Start of Data for the task
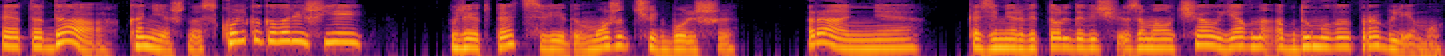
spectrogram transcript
«Это да, конечно. Сколько, говоришь, ей?» «Лет пять с виду, может, чуть больше. «Ранняя». Казимир Витольдович замолчал, явно обдумывая проблему.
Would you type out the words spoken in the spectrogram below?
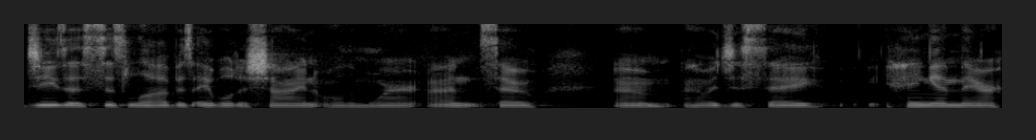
Jesus' love is able to shine all the more. And so um, I would just say, hang in there.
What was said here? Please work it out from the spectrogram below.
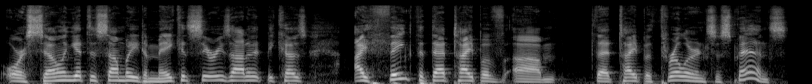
or selling it to somebody to make a series out of it? Because I think that that type of um, that type of thriller and suspense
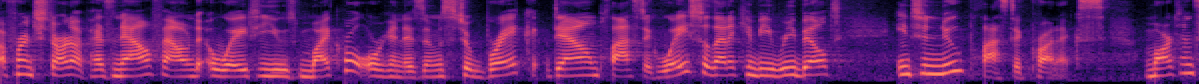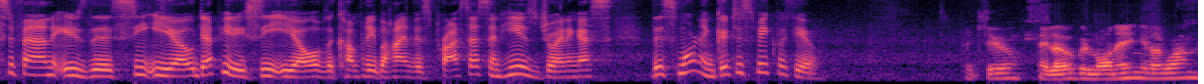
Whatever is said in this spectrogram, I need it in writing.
A French startup has now found a way to use microorganisms to break down plastic waste so that it can be rebuilt into new plastic products. Martin Stephan is the CEO, deputy CEO of the company behind this process, and he is joining us this morning. Good to speak with you. Thank you. Hello, good morning, everyone.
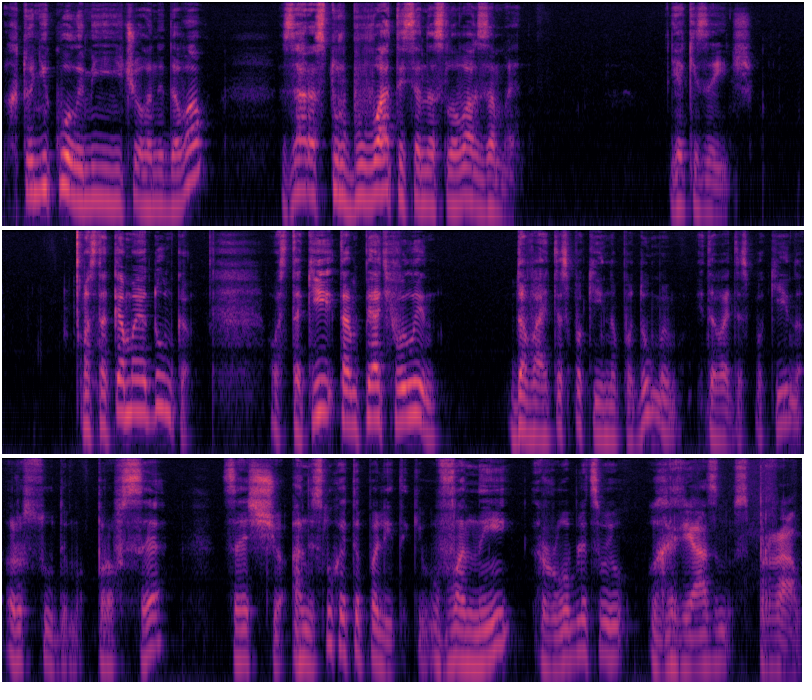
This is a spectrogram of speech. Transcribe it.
хто ніколи мені нічого не давав, зараз турбуватися на словах за мене, як і за інших. Ось така моя думка. Ось такі там 5 хвилин. Давайте спокійно подумаємо і давайте спокійно розсудимо про все це що. А не слухайте політиків. Вони роблять свою грязну справу.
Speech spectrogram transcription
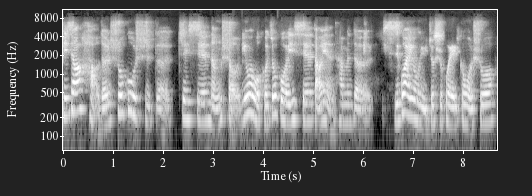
比较好的说故事的这些能手，因为我合作过一些导演，他们的习惯用语就是会跟我说。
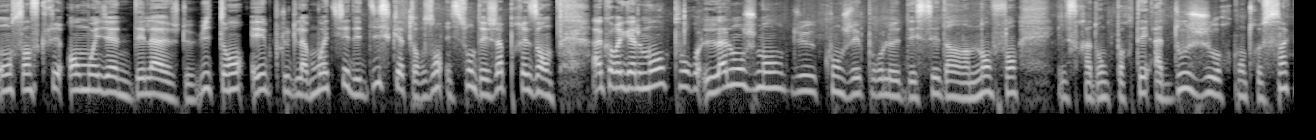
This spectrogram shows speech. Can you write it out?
on s'inscrit en moyenne dès l'âge de 8 ans et plus de la moitié des 10-14 ans y sont déjà présents. Accord également pour l'allongement du congé pour le décès d'un enfant. Il sera donc porté à 12 jours contre 5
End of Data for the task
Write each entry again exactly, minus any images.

Response for this exercise
spectrogram transcript
«Это да, конечно. Сколько, говоришь, ей?» «Лет пять с виду, может, чуть больше. «Ранняя». Казимир Витольдович замолчал, явно обдумывая проблему.
Would you type out the words spoken in the spectrogram below?
Jesus' love is able to shine all the more. And so um, I would just say, hang in there.
What was said here? Please work it out from the spectrogram below.
or selling it to somebody to make a series out of it? Because I think that that type of um, that type of thriller and suspense
Whatever is said in this spectrogram, I need it in writing.
A French startup has now found a way to use microorganisms to break down plastic waste so that it can be rebuilt into new plastic products. Martin Stephan is the CEO, deputy CEO of the company behind this process, and he is joining us this morning. Good to speak with you. Thank you. Hello, good morning, everyone.
This is a spectrogram of speech. Transcribe it.
хто ніколи мені нічого не давав, зараз турбуватися на словах за мене, як і за інших. Ось така моя думка. Ось такі там 5 хвилин. Давайте спокійно подумаємо і давайте спокійно розсудимо про все це що. А не слухайте політиків. Вони роблять свою грязну справу.
Speech spectrogram transcription
比较好的说故事的这些能手，因为我合作过一些导演，他们的习惯用语就是会跟我说。
This spectrogram shows speech. Can you write it out?
on s'inscrit en moyenne dès l'âge de 8 ans et plus de la moitié des 10-14 ans y sont déjà présents. Accord également pour l'allongement du congé pour le décès d'un enfant. Il sera donc porté à 12 jours contre 5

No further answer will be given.